Renault, says our source, ‘is more international than it looks, serving markets like Africa, Asia, Korea and Latin America, meaning we’ll still sell combustion cars for a while.’
JATO analyst Felipe Munoz agrees that big manufacturers ‘can’t simply stop producing combustion cars now, not least because they need them to finance their electrification plans.’ Tesla, he argues, is at the root of it all, by changing the game in terms of technology and innovation. ‘Competing against it with the same models is not the way.

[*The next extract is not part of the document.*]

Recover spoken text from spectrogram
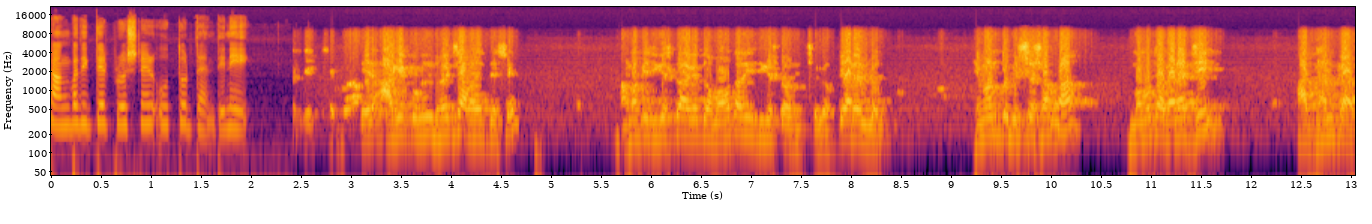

Traditional car makers need to reinvent themselves – splitting the business is one way to do it.’
Organising in a split way could mean a more complicated business structure, and could mean having an entire division staring down the barrel of obsolescence. So much so that Ford has already announced job cuts as of March 2023, including 1,100 jobs at its Valencia plant as well as 3,800 roles in development and administration in the UK and Germany, as it reshuffles its production requirements ahead of producing more EVs.
‘But that’s the risk of having modern guys and an “old fashioned” unit,’ says our Renault insider.
JATO’s Munoz adds: ‘It won’t feel appealing to be in the part that’ll disappear. I also doubt it’ll help businesses react faster to trends. But the combustion-to-EV shift is still at an early stage; splits like this will be temporary.
‘Car makers need to position EVs differently from what they’ve been doing for 100 years – the benefit is consumers will associate them as something more modern.’
But this structural change isn’t attractive to all car makers. ‘The car is one of the most complicated products in the world – I think you need one highly motivated and unified team that works hand in hand,’ Markus Schäfer, chief technology officer of Mercedes, tells CAR. ‘There are no losers and winners here, no old and new technology – everyone is part of the future.’